Could you set down every entry exactly as it stands, without the images?
------ SUPPLIED MATERIAL
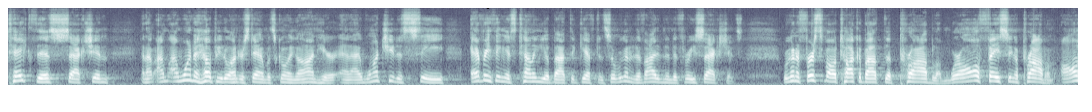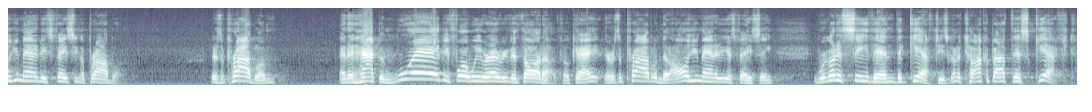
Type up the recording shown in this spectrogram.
take this section, and I, I, want to help you to understand what's going on here, and I want you to see everything is telling you about the gift. And so we're going to divide it into three sections. We're going to first of all talk about the problem. We're all facing a problem. All humanity is facing a problem. There's a problem, and it happened way before we were ever even thought of, okay? There's a problem that all humanity is facing. We're going to see then the gift. He's going to talk about this gift.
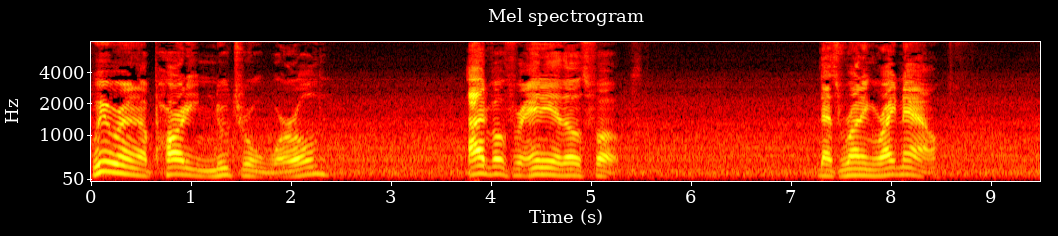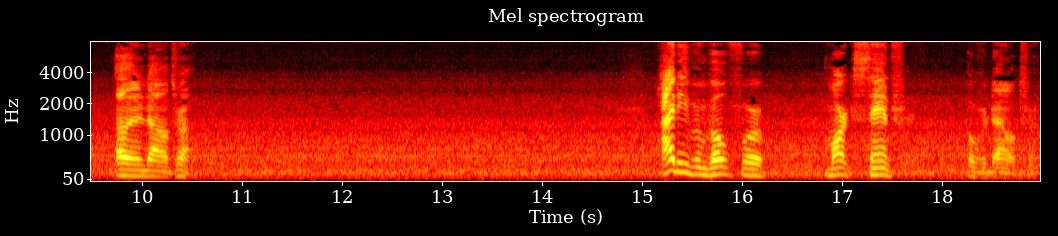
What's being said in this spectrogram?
we were in a party neutral world, I'd vote for any of those folks that's running right now other than Donald Trump. I'd even vote for Mark Sanford over Donald Trump.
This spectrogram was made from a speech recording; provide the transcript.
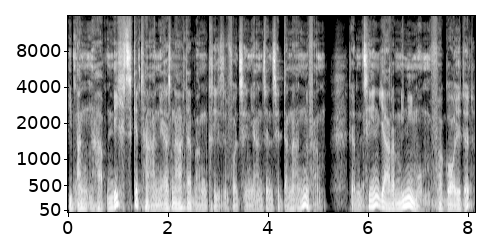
Die Banken haben nichts getan. Erst nach der Bankenkrise vor zehn Jahren sind sie dann angefangen. Sie haben zehn Jahre Minimum vergeudet,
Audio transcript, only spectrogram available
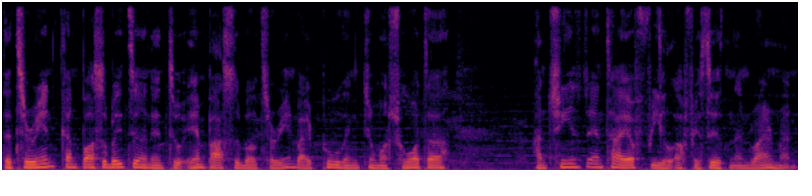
The terrain can possibly turn into impassable terrain by pooling too much water and change the entire feel of a certain environment.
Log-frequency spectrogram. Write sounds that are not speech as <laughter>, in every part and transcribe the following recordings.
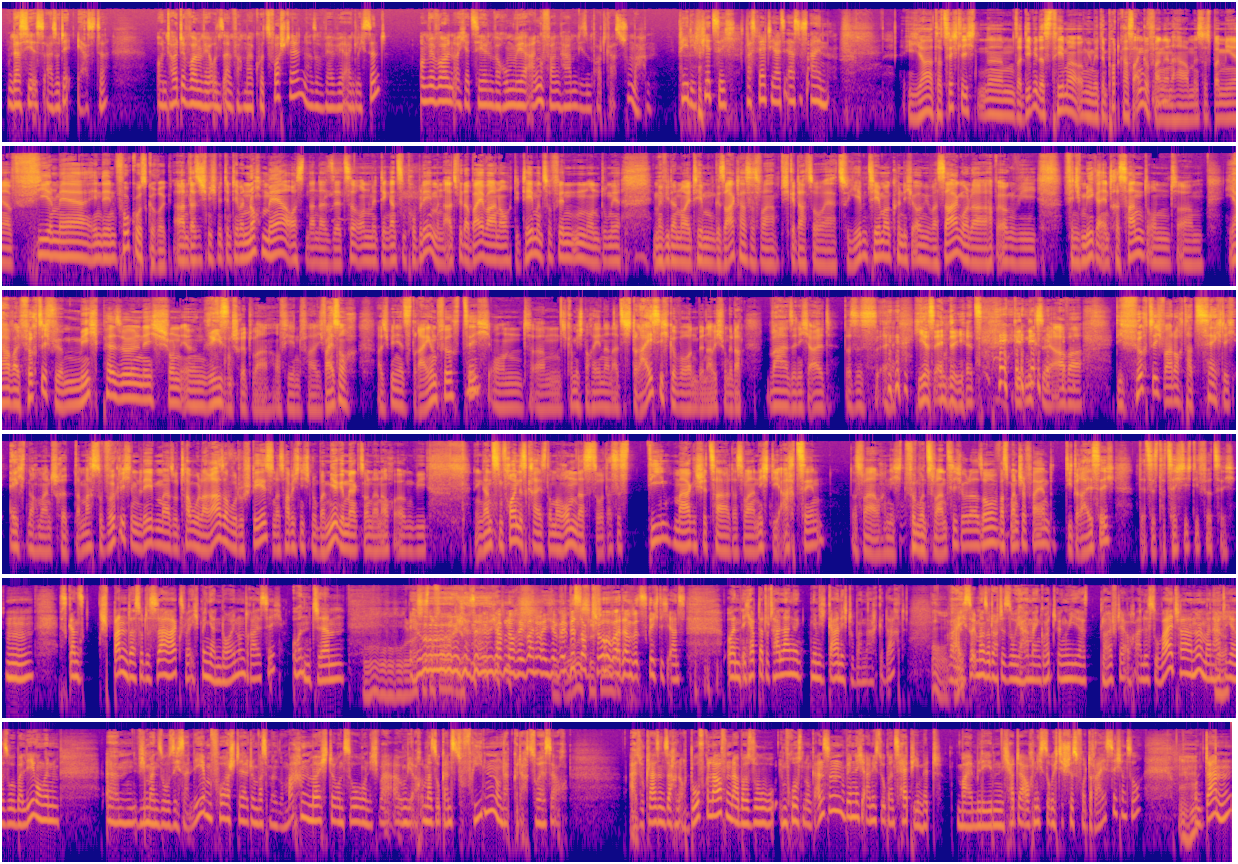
Und das hier ist also der erste. Und heute wollen wir uns einfach mal kurz vorstellen, also wer wir eigentlich sind. Und wir wollen euch erzählen, warum wir angefangen haben, diesen Podcast zu machen. Pedi, 40, was fällt dir als erstes ein? Ja, tatsächlich, ähm, seitdem wir das Thema irgendwie mit dem Podcast angefangen mhm. haben, ist es bei mir viel mehr in den Fokus gerückt, ähm, dass ich mich mit dem Thema noch mehr auseinandersetze und mit den ganzen Problemen. Als wir dabei waren, auch die Themen zu finden und du mir immer wieder neue Themen gesagt hast, das war, hab ich gedacht, so ja, zu jedem Thema könnte ich irgendwie was sagen oder habe irgendwie, finde ich mega interessant und ähm, ja, weil 40 für mich persönlich schon ein Riesenschritt war, auf jeden Fall. Ich weiß noch, also ich bin jetzt drei 43 mhm. und ähm, ich kann mich noch erinnern, als ich 30 geworden bin, habe ich schon gedacht, wahnsinnig alt. Das ist, äh, <laughs> hier ist Ende jetzt, geht nichts mehr. Aber die 40 war doch tatsächlich echt nochmal ein Schritt. Da machst du wirklich im Leben mal so Tabula Rasa, wo du stehst. Und das habe ich nicht nur bei mir gemerkt, sondern auch irgendwie den ganzen Freundeskreis drumherum. Das so, das ist die magische Zahl. Das war nicht die 18, das war auch nicht 25 oder so, was manche feiern, die 30. Das ist tatsächlich die 40. Mhm. Ist ganz spannend, dass du das sagst, weil ich bin ja 39 und ähm, uh, du hast uh, noch ich, ich habe noch, ich mal, ich, bis Oktober, dann wird's richtig ernst. Und ich habe da total lange nämlich gar nicht drüber nachgedacht, oh, okay. weil ich so immer so dachte, so ja, mein Gott, irgendwie das läuft ja auch alles so weiter. Ne? Man hatte ja, ja so Überlegungen ähm, wie man so sich sein Leben vorstellt und was man so machen möchte und so. Und ich war irgendwie auch immer so ganz zufrieden und habe gedacht, so ist ja auch. Also klar sind Sachen auch doof gelaufen, aber so im Großen und Ganzen bin ich eigentlich so ganz happy mit meinem Leben. Ich hatte auch nicht so richtig Schiss vor 30 und so. Mhm. Und dann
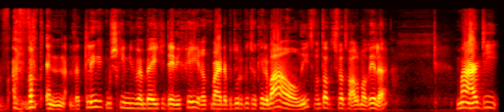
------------
▶ **REPLY**
Type up the recording shown in this spectrogram.
take this section, and I, I, want to help you to understand what's going on here, and I want you to see everything is telling you about the gift. And so we're going to divide it into three sections. We're going to first of all talk about the problem. We're all facing a problem. All humanity is facing a problem. There's a problem, and it happened way before we were ever even thought of, okay? There's a problem that all humanity is facing. We're going to see then the gift. He's going to talk about this gift.
What's being said in this spectrogram?
we were in a party neutral world, I'd vote for any of those folks that's running right now other than Donald Trump. I'd even vote for Mark Sanford over Donald Trump.
This spectrogram was made from a speech recording; provide the transcript.
Die Banken haben nichts getan. Erst nach der Bankenkrise vor zehn Jahren sind sie dann angefangen. Sie haben zehn Jahre Minimum vergeudet,
Audio transcript, only spectrogram available
The terrain can possibly turn into impassable terrain by pooling too much water and change the entire feel of a certain environment.
Log-frequency spectrogram. Write sounds that are not speech as <laughter>, in every part and transcribe the following recordings.
Und das hier ist also der erste. Und heute wollen wir uns einfach mal kurz vorstellen, also wer wir eigentlich sind. Und wir wollen euch erzählen, warum wir angefangen haben, diesen Podcast zu machen. Pedi, 40, was fällt dir als erstes ein? Ja, tatsächlich, ähm, seitdem wir das Thema irgendwie mit dem Podcast angefangen mhm. haben, ist es bei mir viel mehr in den Fokus gerückt, ähm, dass ich mich mit dem Thema noch mehr auseinandersetze und mit den ganzen Problemen. Als wir dabei waren, auch die Themen zu finden und du mir immer wieder neue Themen gesagt hast, das war, hab ich gedacht, so ja, zu jedem Thema könnte ich irgendwie was sagen oder habe irgendwie, finde ich mega interessant und ähm, ja, weil 40 für mich persönlich schon ein Riesenschritt war, auf jeden Fall. Ich weiß noch, also ich bin jetzt drei 43 mhm. und ähm, ich kann mich noch erinnern, als ich 30 geworden bin, habe ich schon gedacht, wahnsinnig alt. Das ist, äh, <laughs> hier ist Ende jetzt, geht nichts mehr. Aber die 40 war doch tatsächlich echt nochmal ein Schritt. Da machst du wirklich im Leben mal so Tabula Rasa, wo du stehst. Und das habe ich nicht nur bei mir gemerkt, sondern auch irgendwie den ganzen Freundeskreis drumherum. Das so, das ist die magische Zahl. Das war nicht die 18, das war auch nicht 25 oder so, was manche feiern, die 30. Das ist tatsächlich die 40. Mhm. Ist ganz spannend, dass du das sagst, weil ich bin ja 39 und ähm, uh, du hast uh, noch ich, ich habe noch, ich mal, ich, bis Oktober, dann wird's richtig ernst. Und ich habe da total lange nämlich gar nicht drüber nachgedacht, oh, okay. weil ich so immer so dachte, so ja, mein Gott, irgendwie das läuft ja auch alles so weiter. Ne? Man hatte ja, ja so Überlegungen ähm, wie man so sich sein Leben vorstellt und was man so machen möchte und so. Und ich war irgendwie auch immer so ganz zufrieden und habe gedacht, so ist ja auch. Also klar sind Sachen auch doof gelaufen, aber so im Großen und Ganzen bin ich eigentlich so ganz happy mit meinem Leben. Ich hatte auch nicht so richtig Schiss vor 30 und so. Mhm. Und dann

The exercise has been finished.